■ What you are asked to do ■
Output the listing below verbatim, but drop the images.

============

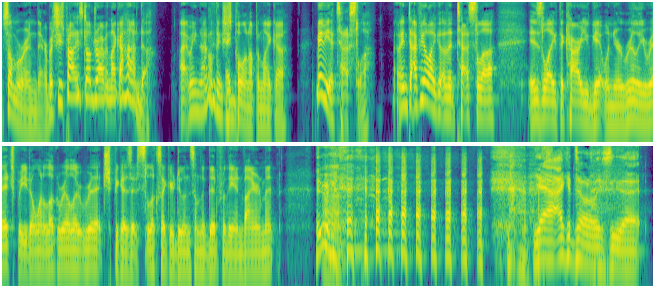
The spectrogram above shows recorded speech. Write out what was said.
somewhere in there. But she's probably still driving like a Honda. I mean, I don't think she's pulling up in like a maybe a Tesla. I mean, I feel like the Tesla is like the car you get when you're really rich, but you don't want to look really rich because it looks like you're doing something good for the environment. yeah, I could totally see that.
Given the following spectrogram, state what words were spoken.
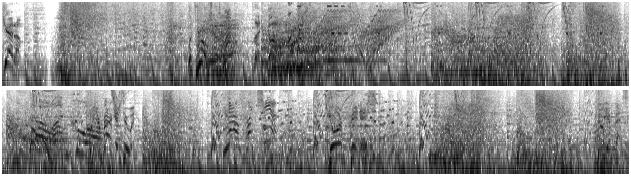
Get him! Let's roll! Showtime! Let's go! So uncool. Put your back into it! Now's my chance. You're finished! Do your best!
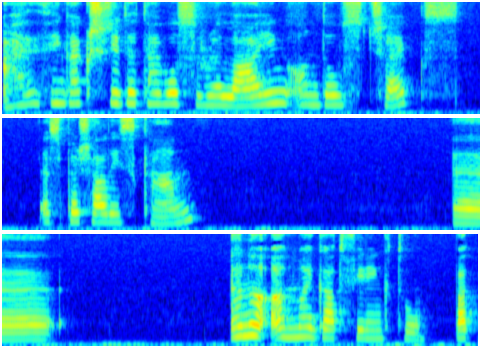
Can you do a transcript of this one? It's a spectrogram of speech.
I think actually that I was relying on those checks, especially scan. Uh, and uh, on my gut feeling too. But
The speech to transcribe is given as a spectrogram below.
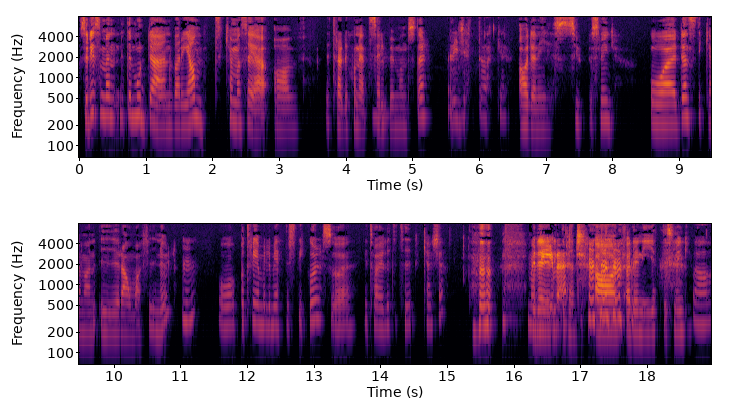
Så det är som en lite modern variant kan man säga av ett traditionellt Sellby-mönster. Den är jättevacker. Ja, den är supersnygg. Och den stickar man i Rauma finull. Mm. Och på 3 mm stickor så det tar ju lite tid kanske. Men den det är riktigt värt. Ja, ja, den är jättesnygg. Ja.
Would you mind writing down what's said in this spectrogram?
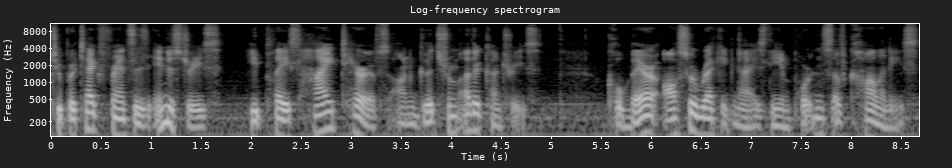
To protect France's industries, he placed high tariffs on goods from other countries. Colbert also recognized the importance of colonies,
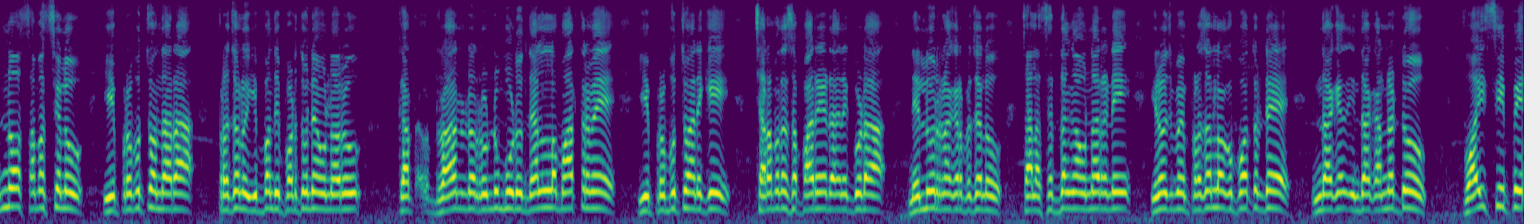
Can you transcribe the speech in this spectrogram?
ఎన్నో సమస్యలు ఈ ప్రభుత్వం ద్వారా ప్రజలు ఇబ్బంది పడుతూనే ఉన్నారు. గత రానున్న రెండు మూడు నెలలు మాత్రమే ఈ ప్రభుత్వానికి చరమదశ పారేయడానికి కూడా నెల్లూరు నగర ప్రజలు చాలా సిద్ధంగా ఉన్నారని ఈరోజు మేము ప్రజల్లోకి పోతుంటే ఇందాక ఇందాక అన్నట్టు వైసీపీ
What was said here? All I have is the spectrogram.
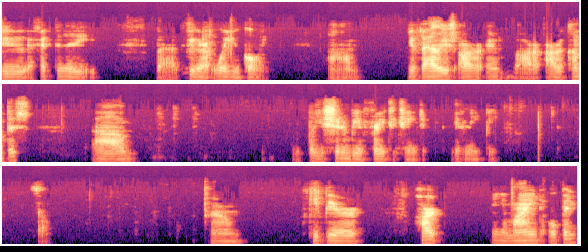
to effectively uh, figure out where you're going. Um, your values are are, are a compass, um, but you shouldn't be afraid to change it if need be. So, um, keep your heart and your mind open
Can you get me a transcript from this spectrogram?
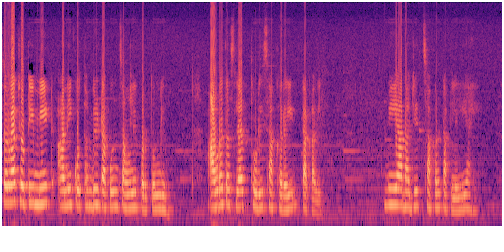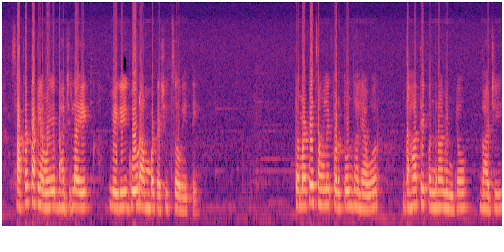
सर्वात छोटी मीठ आणि कोथिंबीर टाकून चांगले परतून घेऊ. आवडत असल्यास थोडी साखरही टाकावी. मी या भाजीत साखर टाकलेली आहे. साखर टाकल्यामुळे भाजीला एक वेगळी गोड आंबट अशी चव येते. टमाटे चांगले परतून झाल्यावर दहा ते पंधरा मिनटं भाजी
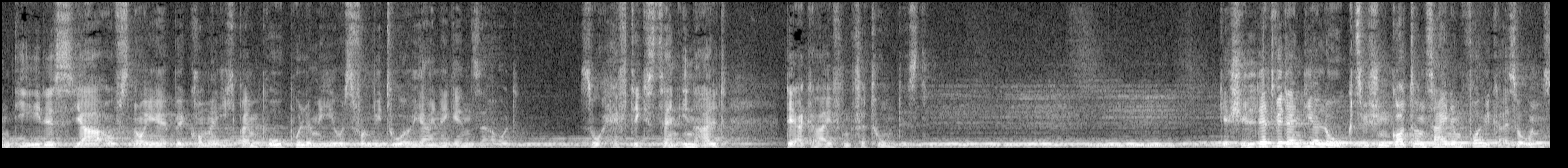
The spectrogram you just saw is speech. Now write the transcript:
Und jedes Jahr aufs Neue bekomme ich beim Popolemeus von Vittoria eine Gänsehaut. So heftig ist sein Inhalt, der ergreifend vertont ist. Geschildert wird ein Dialog zwischen Gott und seinem Volk, also uns.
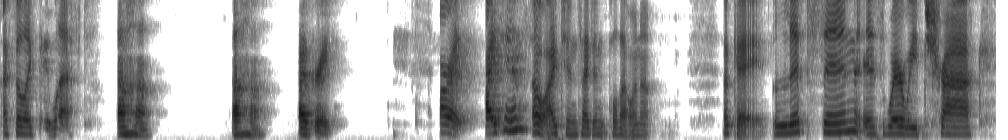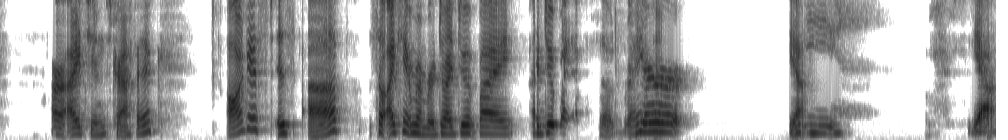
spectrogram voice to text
I feel like they left. Uh huh. Uh huh. Agreed. All right. iTunes. Oh, iTunes. I didn't pull that one up. Okay. Libsyn is where we track our iTunes traffic. August is up. So I can't remember. Do I do it by I do it by episode, right? You're. yeah. ye- Yeah.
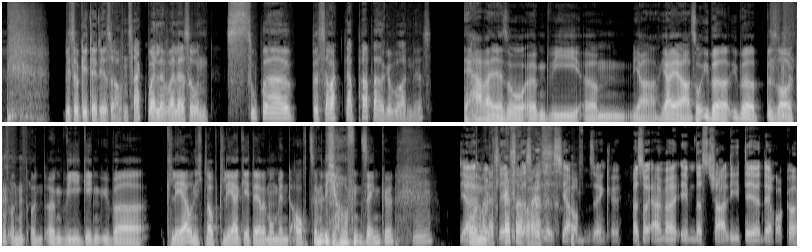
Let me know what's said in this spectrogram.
Wieso geht er dir so auf den Sack? Weil er, weil er so ein super besorgter Papa geworden ist. Ja, weil er so irgendwie, ähm, ja, ja, ja, so über, überbesorgt und, und irgendwie gegenüber Claire, und ich glaube, Claire geht der im Moment auch ziemlich auf den Senkel. Ja, Und- aber geht besser das weiß. alles ja auf den Senkel. Also einmal eben das Charlie, der, der Rocker,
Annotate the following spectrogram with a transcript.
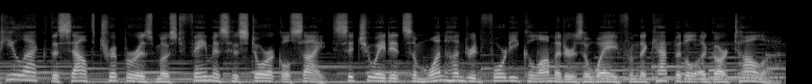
Pilak the South Tripura's most famous historical site situated some 140 kilometers away from the capital Agartala.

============

■ Response area ■
The spectrogram above shows recorded speech. Write out what was said.
somewhere in there. But she's probably still driving like a Honda. I mean, I don't think she's pulling up in like a maybe a Tesla. I mean, I feel like the Tesla is like the car you get when you're really rich, but you don't want to look really rich because it looks like you're doing something good for the environment. yeah, I could totally see that.
Given the following spectrogram, state what words were spoken.
Get him! Let's roll! Showtime! Let's go! So uncool. Put your back into it! Now's my chance. You're finished! Do your best!
Can you do a transcript of this one? It's a spectrogram of speech.
I think actually that I was relying on those checks, especially scan. Uh, and uh, on my gut feeling too. But
The speech to transcribe is given as a spectrogram below.
Så det är som en lite modern variant kan man säga av ett traditionellt Sellby-mönster. Den är jättevacker. Ja, den är supersnygg. Och den stickar man i Rauma finull. Mm. Och på 3 mm stickor så det tar ju lite tid kanske. Men den det är riktigt värt. Ja, ja, den är jättesnygg. Ja.
Would you mind writing down what's said in this spectrogram?
To protect France's industries, he placed high tariffs on goods from other countries. Colbert also recognized the importance of colonies,
Can you transcribe the speech in this spectrogram?
ఎన్నో సమస్యలు ఈ ప్రభుత్వం ద్వారా ప్రజలు ఇబ్బంది పడుతూనే ఉన్నారు. గత రానున్న రెండు మూడు నెలలు మాత్రమే ఈ ప్రభుత్వానికి చరమదశ పారేయడానికి కూడా నెల్లూరు నగర ప్రజలు చాలా సిద్ధంగా ఉన్నారని ఈరోజు మేము ప్రజల్లోకి పోతుంటే ఇందాక ఇందాక అన్నట్టు వైసీపీ
What was said here? All I have is the spectrogram.
to effectively uh, figure out where you're going. Um, your values are are, are a compass, um, but you shouldn't be afraid to change it if need be. So, um, keep your heart and your mind open
Can you get me a transcript from this spectrogram?
सर्वात छोटी मीठ आणि कोथिंबीर टाकून चांगले परतून घेऊ. आवडत असल्यास थोडी साखरही टाकावी. मी या भाजीत साखर टाकलेली आहे. साखर टाकल्यामुळे भाजीला एक वेगळी गोड आंबट अशी चव येते. टमाटे चांगले परतून झाल्यावर दहा ते पंधरा मिनटं भाजी
The spectrogram you just saw is speech. Now write the transcript:
Und jedes Jahr aufs Neue bekomme ich beim Popolemeus von Vittoria eine Gänsehaut. So heftig ist sein Inhalt, der ergreifend vertont ist. Geschildert wird ein Dialog zwischen Gott und seinem Volk, also uns.
spectrogram voice to text
I feel like they left. Uh huh. Uh huh. Agreed. All right. iTunes. Oh, iTunes. I didn't pull that one up. Okay. Libsyn is where we track our iTunes traffic. August is up. So I can't remember. Do I do it by I do it by episode, right? You're. yeah. ye- Yeah.
Let me know what's said in this spectrogram.
Wieso geht er dir so auf den Sack? Weil er, weil er so ein super besorgter Papa geworden ist. Ja, weil er so irgendwie, ähm, ja, ja, ja, so über, überbesorgt und, und irgendwie gegenüber Claire, und ich glaube, Claire geht der im Moment auch ziemlich auf den Senkel. Ja, Und- aber geht besser das weiß. alles ja auf den Senkel. Also einmal eben das Charlie, der, der Rocker,
Annotate the following spectrogram with a transcript.
Pilak the South Tripura's most famous historical site situated some 140 kilometers away from the capital Agartala.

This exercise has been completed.